In Hollywood, sequels are a way of life. And so, inevitably, Sandra Bullock had to think of an aftermath for her tomboy FBI agent-turned-glam queen. But for a goofy comedy, it wasn't that easy.
The first "Miss Congeniality" came along four years ago with a very simple, if not farfetched, premise: "She's got a killer to catch … right after the swimsuit competition," as the movie poster put it. Bullock, as Special Agent Gracie Hart, made the glorious transformation from dowdy investigator to Miss New Jersey, thanks to Michael Caine, playing her coach in an amusing riff on "My Fair Lady."
A domestic box office gross of more than $106 million justified calls for a sequel. But what do you do with Gracie now that she's glamorous? The question left Bullock, one of the film's producers, scratching her head.
Now, finally, they've come up with an answer -- Gracie's career is all but destroyed by her 15 minutes of fame. She can't go undercover, because bystanders are always hounding her for autographs. Besides, she has come to enjoy life as a fashion icon. So the FBI turns her into a mascot. They keep her dolled up as the beautiful new face of crime-fighting. She's even hit the talk-show circuit with a ghostwritten memoir.
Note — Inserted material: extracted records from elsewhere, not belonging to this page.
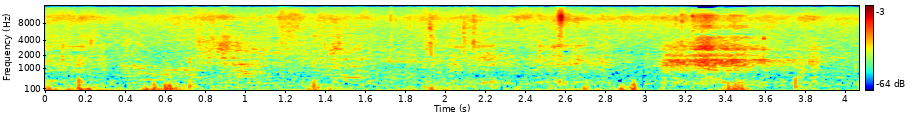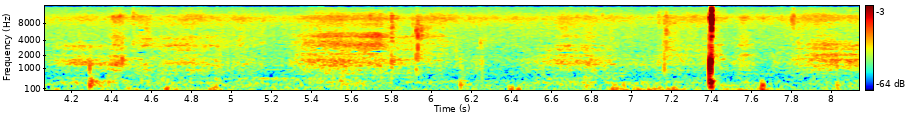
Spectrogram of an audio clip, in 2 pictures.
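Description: A person's breathing, heard as soft puffs of breath every couple of seconds, with low thumps of footsteps and handling while walking uphill. One sharp click near the end is the loudest sound.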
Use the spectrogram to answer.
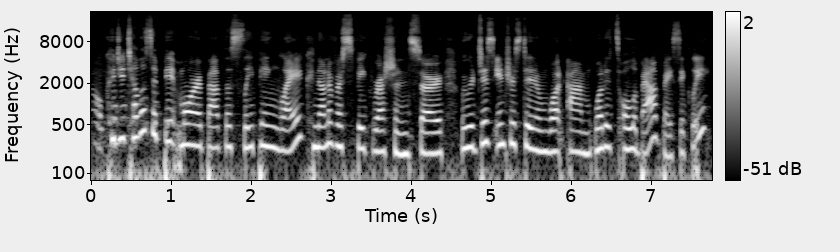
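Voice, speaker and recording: A woman's voice: fairly high pitch, fairly quick, hardly any pauses, slight background noise. A woman hosting a radio interview, asking questions and enthusiastically praising the answers.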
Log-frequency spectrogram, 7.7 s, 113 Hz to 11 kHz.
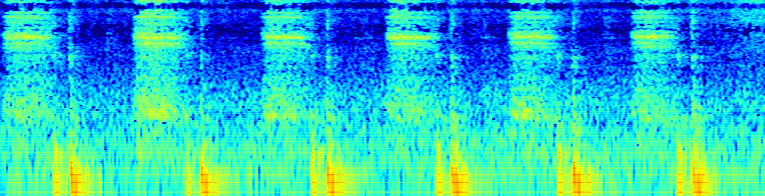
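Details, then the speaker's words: Vocal imitation of tricuspid regurgitation: a muffled first heart sound, then a soft whooshing pansystolic murmur, about 48 cycles a minute. "المهم ايه الحاجه اللي موجوده سوفت بان سيستوليك ميرمار وفي اوله مافل فيرست س او"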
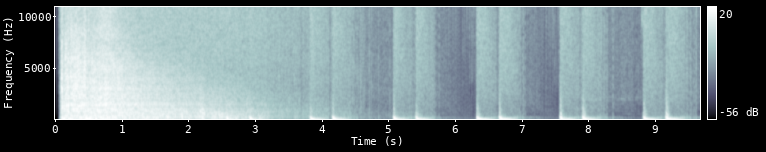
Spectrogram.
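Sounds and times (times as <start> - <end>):
unholy ambience: 0.1 - 9.6
heartbeat: 2.4 - 4.5, 5.1 - 9.6.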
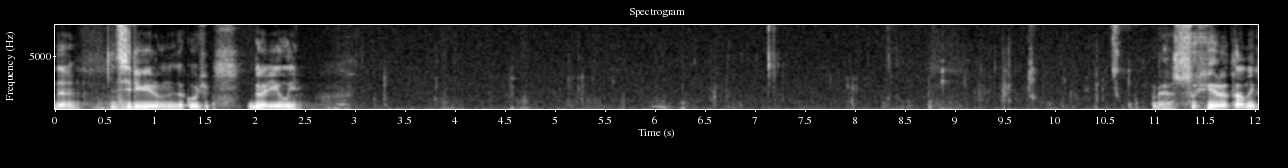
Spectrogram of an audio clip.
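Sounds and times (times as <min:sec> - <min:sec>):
person chewing food: 0:03.0 - 0:11.0
wet mouth clicks: 0:03.2 - 0:10.9.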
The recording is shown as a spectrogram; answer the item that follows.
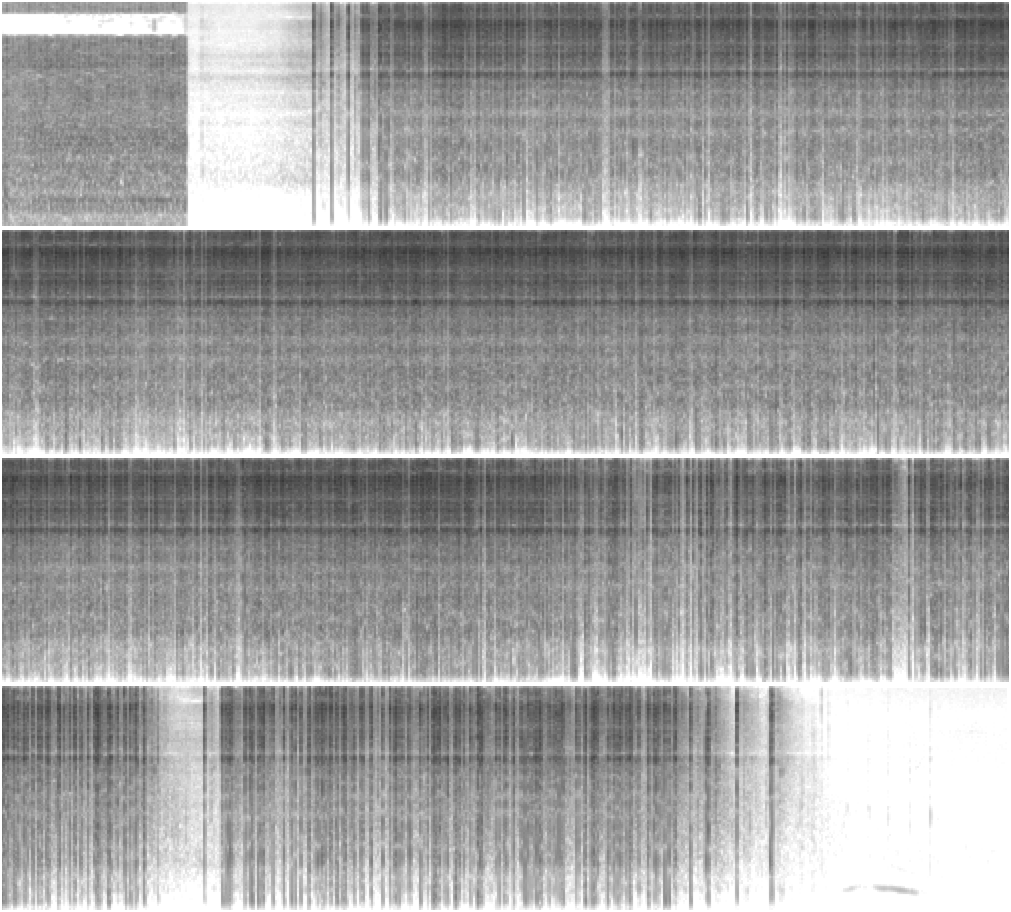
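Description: A fountain firework set in a laptop spraying sparks: a loud, continuous hiss packed with fast crackles. It cuts out for a moment about four-fifths of the way through, picks up again, then dies away shortly before the end.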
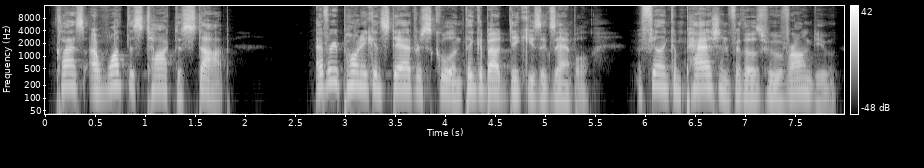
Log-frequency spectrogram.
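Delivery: a teacher scolding with discontent; stern teacher. A narrator's reading. Teacher scolding the class for teasing Dinky, stern. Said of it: "her eyes narrowed with discontent".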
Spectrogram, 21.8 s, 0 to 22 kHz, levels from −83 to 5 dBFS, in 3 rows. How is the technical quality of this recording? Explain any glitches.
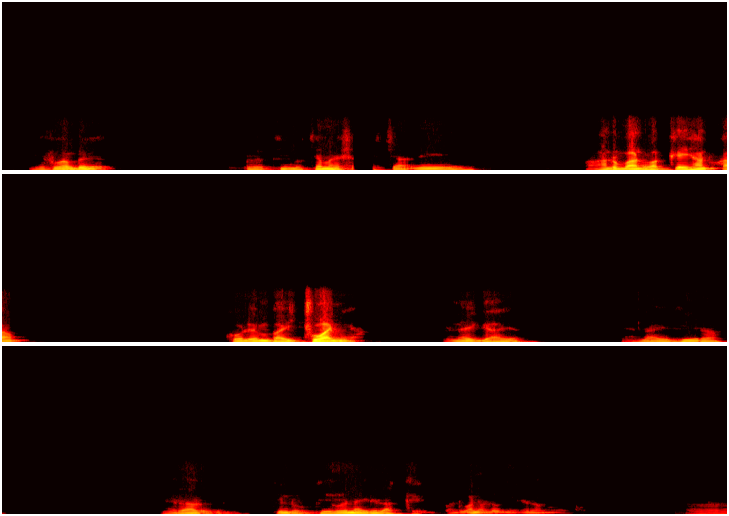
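There is one audible glitch, a short gap in the speech early on. The AMR-wideband (HD Voice) coding sounds clean, which fits its top rate of about 23.85 kbit/s.

Playback stall, 3.51 to 3.72 s: the player likely ran out of data or was blocked, so the speech drops to silence for about 0.21 s, then continues.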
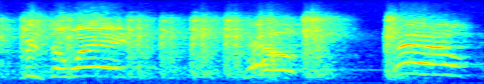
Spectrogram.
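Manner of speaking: loud, high cries for help; panicked shout for help. Acted. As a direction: yell for rescue, terrified.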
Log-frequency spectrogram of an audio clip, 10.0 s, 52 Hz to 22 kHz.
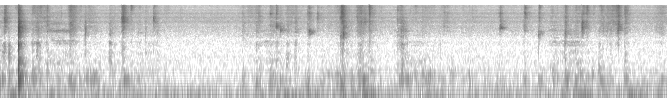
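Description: Near silence with a few faint, sharp clicks of yellow plastic XT90 battery connectors being handled and pushed together, the clearest about a third of a second in.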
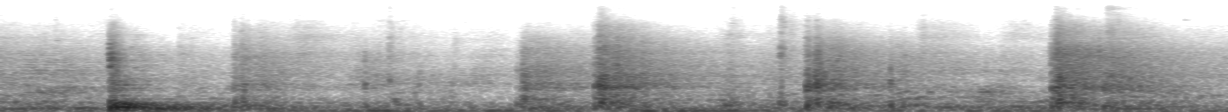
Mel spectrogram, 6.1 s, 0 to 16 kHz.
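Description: Padel ball thuds against the glass wall during a P100 tournament match, a handful of sharp knocks spaced about a second apart, mid-distance, with crowd and court noise around them.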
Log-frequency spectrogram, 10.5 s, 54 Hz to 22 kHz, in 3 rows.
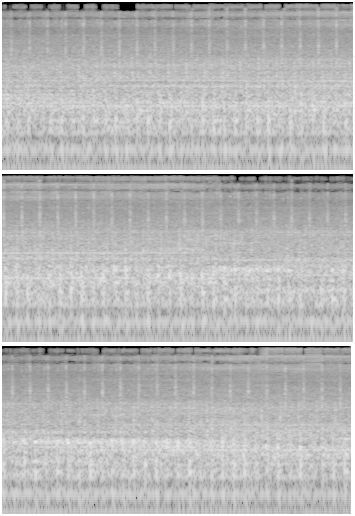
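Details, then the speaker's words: Neglected Mercedes W140 with the M119 V8 at idle: fast, busy lifter ticking on top and a dull big-end bearing knock clearly heard deep inside the engine, caused by worn rod bearings. "not only does it have a lifter tick but I don't know if you can hear it but there's uh big and bearing knock as well you can very clearly hear that deep inside the engine"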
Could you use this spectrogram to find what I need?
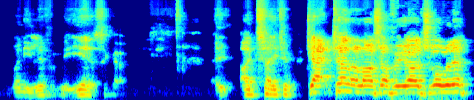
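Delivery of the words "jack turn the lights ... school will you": loud, hurried order to Jack; rushed bark at son. Retold or imitated. Father barking at son Jack to turn lights off. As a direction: snap the order out fast and loud. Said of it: "And I'd say it like that very quickly".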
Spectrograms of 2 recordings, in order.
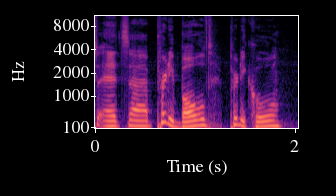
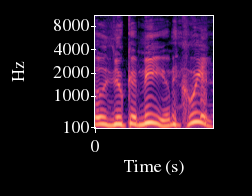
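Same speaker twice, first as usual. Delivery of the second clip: mocking young child voice, louder; 6 semitones higher, 6 dB louder than usual. Mocking how seven-year-olds react to a character: mocking seven-year-old voice. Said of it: "7-year-olds like".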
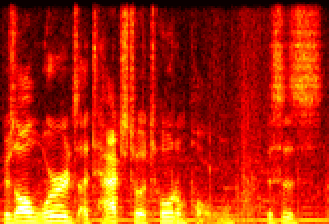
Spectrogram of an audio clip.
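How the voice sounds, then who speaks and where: A man doing casual livestream game commentary, musing aloud haltingly and breaking into exclamations. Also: a little high, steady tone, music in the background. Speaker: game streamer.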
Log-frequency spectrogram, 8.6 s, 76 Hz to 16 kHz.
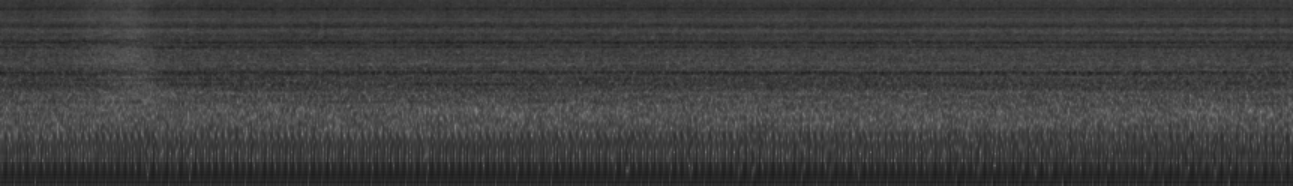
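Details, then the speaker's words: Craftsman GT riding mower (model 917.258873) with 18.5 hp Kohler CV18S 624cc V-twin, after carburetor replacement (long a hard starter), air filter off, jumper pack on low battery: even, steady thrum at constant speed, no stumbling, surging or popping; normal running. "all right well appears everything's working good so I'll button it all up again get the air filter put back on and go mow some grass so"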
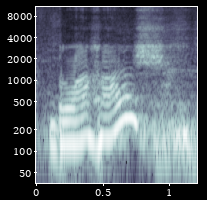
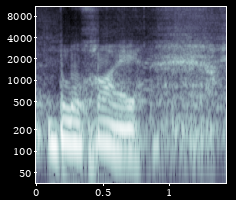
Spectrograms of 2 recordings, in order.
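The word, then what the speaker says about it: Blåhaj: We have the stuffed IKEA shark blahage, or to use the proper pronunciation, which I'll probably mangle, bluchai.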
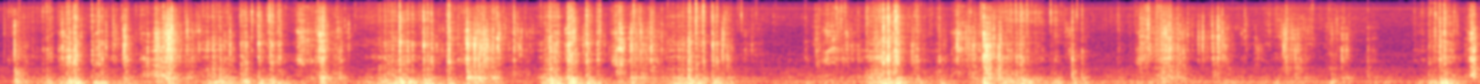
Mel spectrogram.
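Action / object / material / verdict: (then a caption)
scrape / bar of soap cut with a knife blade / soap / none. A metal utility knife blade carves a solid orange-amber bar of soap held in the hand, with brittle flakes breaking off. Dense, crisp, bright scraping and crunching cuts repeat in bursts throughout, each stroke dry and short with a soft low rumble underneath.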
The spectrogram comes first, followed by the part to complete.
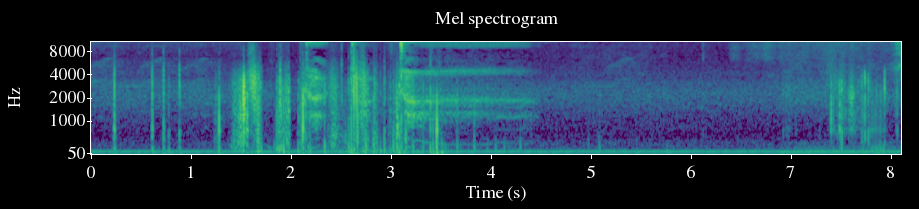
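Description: Clicks and rustling of objects being handled, loudest in the first half, over a steady low hum. A brief high steady tone sounds about three seconds in.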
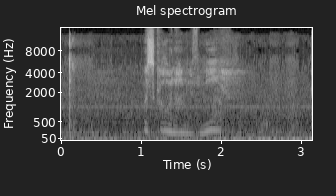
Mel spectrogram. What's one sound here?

"Anyone who's caught on television or by the media doing anything somewhat heroic is going to be called on TV shows," said Bullock. "So we said, 'What would happen to someone whose job it is to be an undercover FBI agent?'"
In a strategy to kick the film off with a No. 1 showing at the weekend box office, Warner Bros. Pictures took the unusual step of opening "Miss Congeniality 2: Armed and Fabulous" on Thursday, a day ahead of the typical Friday movie release.
The comedy faces off this weekend against one other new release, "Guess Who," starring Bernie Mac and Ashton Kutcher.
This time around, Bullock will have to make it without Caine as a mentor and without Benjamin Bratt, who played her FBI colleague and love interest. Her new partner in crime-fighting is Regina King, who got rave reviews last year in "Ray" as music legend Ray Charles' backup singer and long-suffering mistress.
"She and I didn't even audition together," Bullock said. "First, we sat down and had tea and by the end of that 45-minute conversation, we realized we had so much in common … and I thought, 'My God, I love being around this woman, a cool chick who isn't actressy.'"
On screen, however, Bullock and King trade verbal blows as they set out to catch the kidnappers who have abducted Miss United States and the beauty pageant's self-loving host, played by William Shatner in yet another of his trademark, over-the-top performances.
If Bullock's character was previously challenged by walking in high heels and modeling bathing suits, this time out, she and King face an even more daunting assignment -- disguising themselves as male transvestites at a Las Vegas talent show, much like Julie Andrews in "Victor/Victoria."
"I have a thing for drag queens," Bullock said, admitting that she pushed for the scene to be included in the new film.
At the film's premiere Wednesday, at Grauman's Chinese Theatre in Los Angeles, the actress was surrounded on the red carpet by a bevy of female impersonators.
Of course, assuming a new sexual identity, however briefly, can be a bonding experience for two women, especially in such a comedy, and the chemistry between Bullock and King is the key to this film's success, says director John Pasquin.
"It's really a buddy movie between Sandy and Regina King, which is one of the reasons I wanted to do it, because it was different enough," he said. "It wasn't romantic in the same way that the first movie was and there was enough about it, about two women sort of butting heads against each other and then learning to work together."
Of course, every film raises the possibility of a sequel or -- in this case -- a sequel of a sequel. Pasquin is more than happy to speculate where Agent Hart will be 20 years from now, in case there's ever a "Miss Congeniality 3."
"She'll still be working in the FBI," Pasquin said. And no matter how Grace Hart is, "I think there's a little girl in there and she wants to be an FBI agent."